Editor’s Letter – 11/21/18
In Raymond Carver’s short story “A Small, Good Thing,” a grieving couple is comforted after their son’s death by a lonely baker—played in the 1993 film adaptation (“Short Cuts”) by the great Lyle Lovett—who offers bread straight from the oven: “Eating is a small, good thing in a time like this,” he explains.
The story, like grief, is more complicated than that. But I think about that line all the time. It struck me hard after my mom died, eating a Braum’s burger across the kitchen island from my dad in the house where I was raised, the always-on TV in the living room blaring one of the major network crime procedurals she watched religiously.
Things fall apart—you can count on it—but eating is a small, good thing.
I’ve thought about it: My last meal would be six fried catfish filets, six hushpuppies, and six very cold beers, with a heaping side of slaw and fried okra. (I’d also take two burnt corner wedges of buttered cornbread, too, please, and one grilled jalapeno, and peach cobbler with ice cream.)
My mom was the cook. Holidays were extra huge, but she made any family gathering into an event. She always sat down last—after a chorus of protest from the family—to make sure everyone had a full plate and enough sweet tea.

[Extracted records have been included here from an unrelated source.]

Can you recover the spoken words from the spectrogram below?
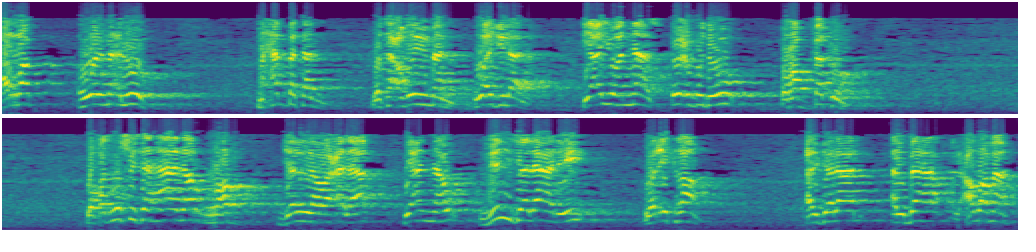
الرب هو المألوف محبة وتعظيما واجلالا يا أيها الناس اعبدوا ربكم. وقد وصف هذا الرب جل وعلا بأنه ذي الجلال والإكرام. الجلال البهاء العظمة.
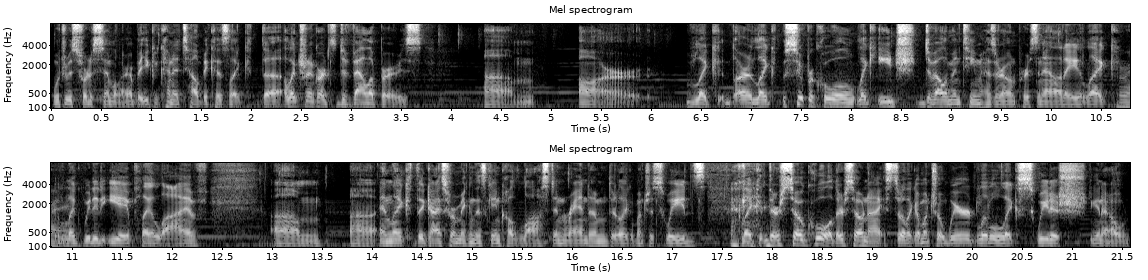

After she died, our new family tradition became dinner at BG’s Catch—an all-you-can-eat fried catfish joint in Kingston. It’s a squat metal building in a gravel parking lot full of beat-up farm trucks with cow shit-covered mud flaps and pristine F-350s so clean you could lick the hood. The carpet inside is greasy and worn, with overhead fluorescent bulbs casting a sickly light on the sullen teens bussing tables and scraping plates into the industrial rubber trash cans lining the open dining area. It’s not mom’s kitchen, but has its charms.
I get something close to that last meal ideal at BG’s—no beer, sadly—and I watch my nieces and nephews get older, get crushes, and learn Drake lyrics. (“I only love my bed and my mama, I’m sorry.”) Our time at the catfish buffet is a reminder that life crashes on, like an Okie tumbling from the back of a turnip truck in the heart of Chickasaw country.
This issue’s cover story by Angela Evans is about comfort food. If food can’t offer comfort “in a time like this,” then what can? It’s grim out there, but you can find love in a bowl of matzo ball soup from Jane’s Delicatessen, a Thanksgiving po’ boy from Lasalle’s New Orleans Deli, a hearty bowl of chili from Ron’s Hamburgers, or the gussied-up biscuits at Foolish Things Bar & Biscuit.
Life is complicated and horrible. Food shouldn’t be. To borrow again from Carver’s lonely baker: “You have to eat and keep going.”